But as many as received Him, to them He gave the right to become children of God.
John 1:12 NKJV
This situates each of us in a family, the family where God is the head and we are the children. Being His child is what defines us and identifies us. Family is the answer to our loneliness and despair, but it is so much bigger than biology. The church at its most basic expression is a family. Yes, we are growing up into a bride. Yes, there is a marriage feast coming. But dare I say, before all that – – we are a family, God our Father and Christ our brother.
And this family is held together by the love of God and the friendship of His Son.
So let us leave aside the idol of marriage and seek friendship first. We have so much to learn from friends who have gone before us.

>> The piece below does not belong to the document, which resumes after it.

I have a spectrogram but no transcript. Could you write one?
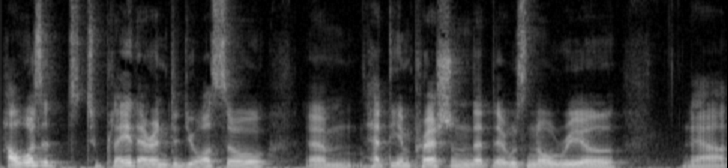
How was it to play there? And did you also um, had the impression that there was no real, yeah,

Marriage is not for everyone, but friendship is.
Today, we conclude this Lenten Media Prayer Journey–40 days of praying for our newspeople. We conclude by praying for ourselves, that we may be honest and upright in the new we report and share, and that we may seek God’s kingdom with charity, hope, and endurance.
God, I come to you in the name of the Father, and the Son, and the Holy Spirit. Today I pray for myself. May I seek the truth with justice and charity, and may I report the truth to others with honesty and integrity. May my voice rouse myself and others to hope in the power of Your love and to greater prayer for peace and charity in our world, specifically that Your kingdom come and Your will be done on our earth as it is in heaven. Amen.

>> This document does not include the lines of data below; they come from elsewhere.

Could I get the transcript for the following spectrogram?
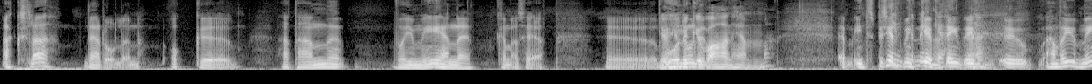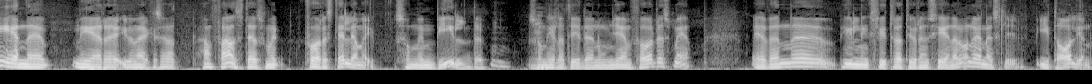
axla den rollen och att han var ju med henne kan man säga. Ja, hur mycket under... var han hemma? Inte speciellt inte mycket. mycket. Det, han var ju med henne mer i bemärkelsen att han fanns där som, föreställer jag mig, som en bild mm. som mm. hela tiden hon jämfördes med. Även eh, hyllningslitteraturen senare under hennes liv i Italien,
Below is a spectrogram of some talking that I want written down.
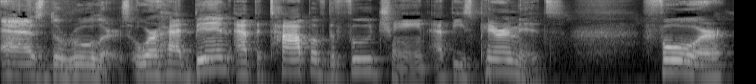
as the rulers or had been at the top of the food chain at these pyramids for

I am thankful for Odessa Bible Church, who offered the communion every week that drew me in to a relationship with Jesus at a very young age.

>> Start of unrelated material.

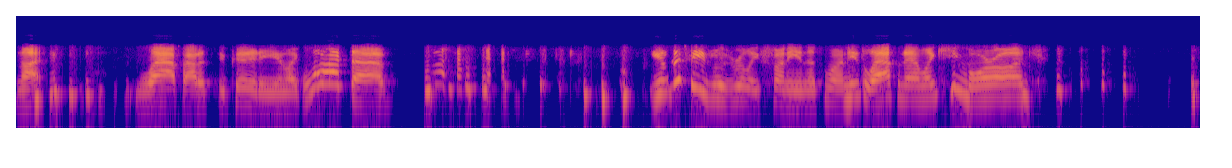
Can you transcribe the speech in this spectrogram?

I am thankful for Fellowship Bible Church of Longview, who instilled in me a delight in and hunger for the Scriptures that has never left or abated.
I am thankful for Jim Foster’s Bible study in the FBC youth group for teaching me what a confession is and prompting me to seek one I could confess.
I am thankful for Grace Community Church of Waco, who met my hunger for the creed and for communion and who first taught me what the liturgical year looked like.
I am thankful for Antioch Community Church of Waco, who showed me how to walk with the Holy Spirit through depression and anxiety and who taught me the value of spiritual authority.
I am thankful for the Episcopal Church of the Holy Spirit of Waco, who welcomed me with grace and hospitality as I learned how to use the Book of Common Prayer and partake in the life of a liturgical community.
I am thankful for St. Andrew’s Church of Gainesville, who opened her heart to me and let me in so deep, for the friendships made and cemented there, and for the spiritual wisdom I gained through her teaching.
I am thankful for Dayspring Baptist Church of Waco, who taught me that I did not have to sign up for everything the church was doing to still be a part of the Body of Christ.
I am thankful for One Hope Presbyterian Church of Longview, who showed me hospitality and welcome in the waiting place.
I am thankful for the Body of Christ. I am honored to be a part of Him. The local church is the hope of the world, because that is where Jesus is, and He is our one Hope.
As we follow our Lord’s leading into the Roman Catholic Church, I pray with Jesus,
Make us one as You and the Father are One, Lord! May the walls we have built fall, and and may Your Church feast in friendship together.
Today we pray for World Magazine—specifically its owners, writers, producers, editors, camera people, other support staff, and reporters.
God, I come to you in the name of the Father, and the Son, and the Holy Spirit. Today I pray for World Magazine’s owners, writers, producers, editors, camera people, other support staff, and reporters. May they seek the truth with justice and charity, and may they report the truth to us with honesty and integrity. May their voices rouse us to hope in the power of Your love and to greater prayer for peace and charity in our world, specifically that Your kingdom come and Your will be done on our earth as it is in heaven. Amen.